#### [Records to use]
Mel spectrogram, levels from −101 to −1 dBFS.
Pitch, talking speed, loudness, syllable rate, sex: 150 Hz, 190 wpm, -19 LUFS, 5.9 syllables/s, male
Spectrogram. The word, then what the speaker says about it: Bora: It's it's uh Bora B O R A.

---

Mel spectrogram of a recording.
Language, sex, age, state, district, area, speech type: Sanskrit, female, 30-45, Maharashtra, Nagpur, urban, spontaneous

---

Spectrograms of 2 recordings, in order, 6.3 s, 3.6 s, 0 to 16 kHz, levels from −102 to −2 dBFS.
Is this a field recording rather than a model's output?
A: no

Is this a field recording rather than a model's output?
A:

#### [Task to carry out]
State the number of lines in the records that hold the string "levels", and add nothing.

#### [Solution to the problem]
2